When I played the screechy results by myself, cramming them into demo form and sending them off to my bandmates, now scattered across the U.S. (I so wished we were still an LA band so that I could have apologetically invited them to the practice space for an afternoon of gentle thrashing and warm beer), they may have blanched, but they did not let on. They are superheroes, after all.
I saw Rob in California soon afterwards and asked him if it was even possible to learn a half-hour long song. He grinned and said sweetly, “I already did!” Of course.
We recorded this interesting monster with Mudrock, who is starting to seem a little masochistic in his continued willingness to donate his time to work with noisy, broke 50FootWave. He even gave us the apartment upstairs to live in during the session, ensuring that we would eat, sleep and breathe Power+Light for the duration.
He also gave us Victor Lawrence, a dear creature who plays achingly beautiful cello. Victor’s parts make these gritty songs heartbreaking, for which I am forever indebted.
The first thing you notice when you enter Mudrock’s Highland Park studio in Los Angeles is a mannequin head wearing a surgical mask with wires coming out of the back of its scalp. I found it wildly off-putting and wondered (privately) if Mud wasn’t actually a little sado-masochistic after all.
“Her name is Beatrice,” said Mud, “she’s a mike. You’re gonna love her.”
“I will not love that,” I answered, stepping away from it, but unable to tear my eyes away from its dead stare.
“You will,” he said. “Trust me.”
I didn’t trust Mud then, but I trust him now, because I do love Beatrice. She is an amazing microphone and her unblinking calm saw me through many a gut-wrenching vocal. I sang to her, mostly, and she took it gracefully. She didn’t seem to mind the screaming or even the endless leads I played, Mud crawling around on the floor, pressing his hands into foot pedals chosen from his sleek, enviable and totally indecipherable collection of Japanese guitar effects.
Beatrice didn’t flinch when Bernie’s bass cab shook the building, or when Rob’s godless pounding almost flattened it. She merely accepted the sounds and laid them down, adding her own personal tweak: a bizarre combination of transistor and room. She looks like she may have seen a coupla hard days, too, which adds to her depth, makes her expression seem serene rather than blank.

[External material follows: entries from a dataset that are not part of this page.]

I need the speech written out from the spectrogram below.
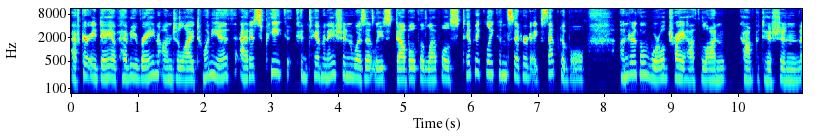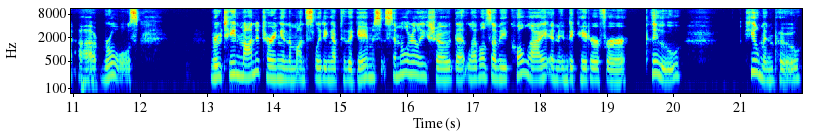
After a day of heavy rain on July 20th, at its peak, contamination was at least double the levels typically considered acceptable under the World Triathlon Competition uh, rules. Routine monitoring in the months leading up to the games similarly showed that levels of E. coli, an indicator for poo, human poo,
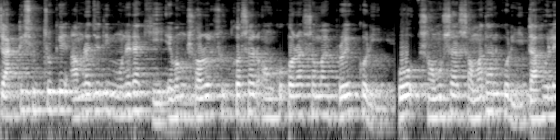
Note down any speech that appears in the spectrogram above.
চারটি সূত্রকে আমরা যদি মনে রাখি এবং সরল সুদ কষার অঙ্ক করার সময় প্রয়োগ করি ও সমস্যার সমাধান করি, তাহলে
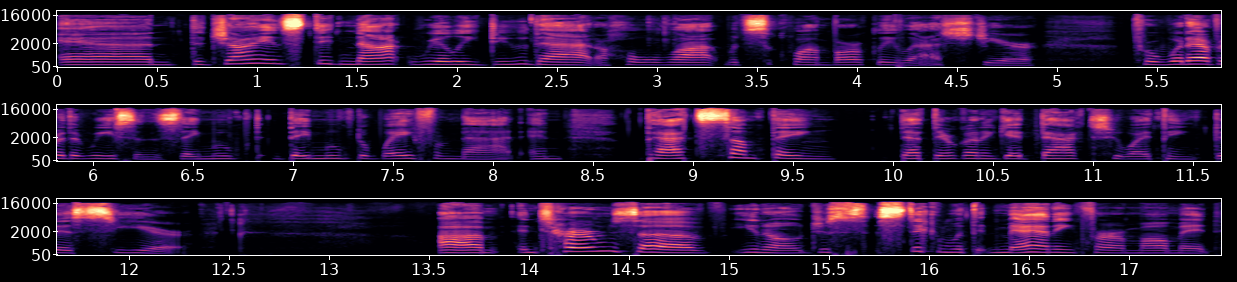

Or maybe I’m projecting. ‘Cause Mud was right; Beatrice is lovely. Which is why she graces the cover of Power+Light, brilliantly photographed by L. Fletcher and artfully coalesced into an LP sleeve by David Narcizo.
We did eat, sleep and breathe Power+Light, or we would have if we’d taken time away from playing to do things like eat, sleep and breathe. It seemed more important to serve this greedy, forever-long song and give it the world it had asked us for when its van whizzed past ours on the highway so many tours ago.
Love, Kristin"

Look up, a clear blue sky.